By Dale R. Larson
The rut … that magical time of the year for which all bowhunters live. Whether it’s the aggressive, sign-posting time of the prerut, the tongue-hanging-out ignore-everything chase and lock-down phase of the rut, or the try-to-find-leftover-does activity of the post rut, I couldn’t live without it. I have often said that if I couldn’t be out in the woods during the rut, it was only because someone had chained me down.
During this phase, the bucks are putting down and re-establishing all the sign they can, particularly rubs and scrapes. They’re displaying tons of aggression, telling the less dominant bucks who is the boss. Because of all the sign-making activity, the prerut is the best time to hunt rub and scrape lines. Hunt the travel corridors that have the most sign or historically have sign placed on them. When hunting those leading to bedroom or feeding areas, set up some distance from either area, not right on top. This enables you to intercept the buck while it’s making sign during shooting light, and while it’s more concerned with that than getting to feeding or bedding areas.
The prerut is also the best time for effective calling. This is when bucks are in their best physical condition of the year, plus they have their highest level of aggression. A dominant buck, upon hearing a buck fight, antlers rubbing trees, or a grunt call, usually can’t keep from investigating the sound.
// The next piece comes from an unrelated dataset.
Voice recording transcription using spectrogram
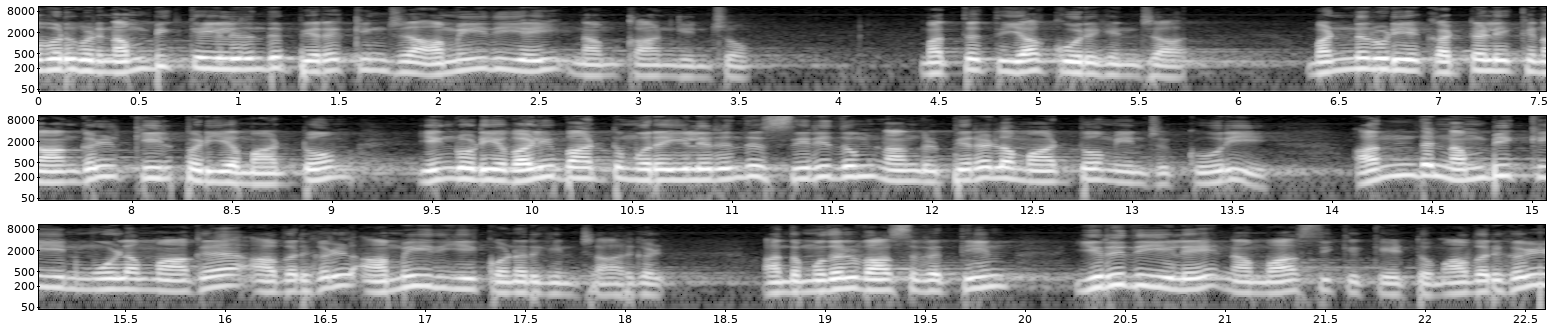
அவர்களுடைய நம்பிக்கையிலிருந்து பிறக்கின்ற அமைதியை நாம் காண்கின்றோம். மத்தத்தியா கூறுகின்றார் மன்னருடைய கட்டளைக்கு நாங்கள் கீழ்ப்படிய மாட்டோம். எங்களுடைய வழிபாட்டு முறையிலிருந்து சிறிதும் நாங்கள் பிறழ மாட்டோம் என்று கூறி அந்த நம்பிக்கையின் மூலமாக அவர்கள் அமைதியை கொணர்கின்றார்கள். அந்த முதல் வாசகத்தின் இறுதியிலே நாம் வாசிக்க கேட்டோம் அவர்கள்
It wants to run off the aggressor and establish its dominance.
Placed in scrapes, buck lure can be effective in making the dominant buck return to the scrape to try to catch the intruder. For this application, I use a mixture of tarsal gland and interdigital gland lure. Buck movement and buck location are the most predictable during the prerut. They lay down sign in home areas first before moving to other areas. Once the chase phase starts during the main rut, it could be anyone’s guess where the buck will be.
This is the big dance and the time most bowhunters dream about, although I personally prefer the prerut.
The chase phase in the main rut is when you’ll see more buck movement than any other time of the year. Constantly on the move, bucks check does from one group to the next, traveling farther during this time period than any other. Bucks can still be lured to a call if they aren’t too preoccupied to pay attention. Travel corridors that connect different core doe areas, woodlots, or drainage areas should be hunted. This is a good time to be prepared to sit all day since the rut doesn’t stop for lunch or a nap.
When the chasing starts to wane, the lock-down phase is starting. During this time, buck sightings decrease unless you’re hunting in open country. The sightings there will change from moving bucks to those involved in a standoff. The lock-down phase is tougher hunting due to less movement. The doe’s estrus cycle determines when a buck goes on the move again. With a doe’s cycle being roughly two or three days, the majority of does cycle within a few days of each another. The good news is that the peak of the lock-down phase is short-lived.
The post rut starts right after the lock-down phase. The first part of the post rut can be as action packed as the prerut and chase phases. Bucks are on the move trying to find any slow-cycling does and refreshing prerut buck sign.
Hunting your prerut stand sites can be awesome. Using doe-in-estrous lure will bring in the still sex-crazed bucks by means of a trail drag or scent bomb. Grunting and rattling can be at their best during this time. A mature buck can’t resist the temptation of finding that still-hot doe. If another buck is tending, and/or fighting over a doe, the mature buck is on its way to the party.
The amount of buck activity in this phase is more dependent on herd condition and structure than any other phase of the rut. A good buck-doe ratio can extend this phase. Also, bad weather can drive the bucks to consider food instead of sex, and good weather can extend this phase right in to the next doe estrus cycle.
Weather, an uncontrollable variable, can hinder deer movement. If it’s hot and dry, daytime activity will diminish and seem to stop completely. However, the rut doesn’t stop; it just continues under the cover of darkness.
Wind velocity plays a huge impact as well, since wind currents are needed to disperse scent. High winds disperse too quickly, while little or no wind means no scent dispersal. I’ve found 10-15 mph wind seems to keep scent and deer moving.
If I had to pick one phase of the rut to bowhunt, I would choose the prerut, just because the buck movement and buck activity are more predictable.
This article was published in the November 2005 edition of Buckmasters Whitetail Magazine. Join today to have Buckmasters delivered to your home.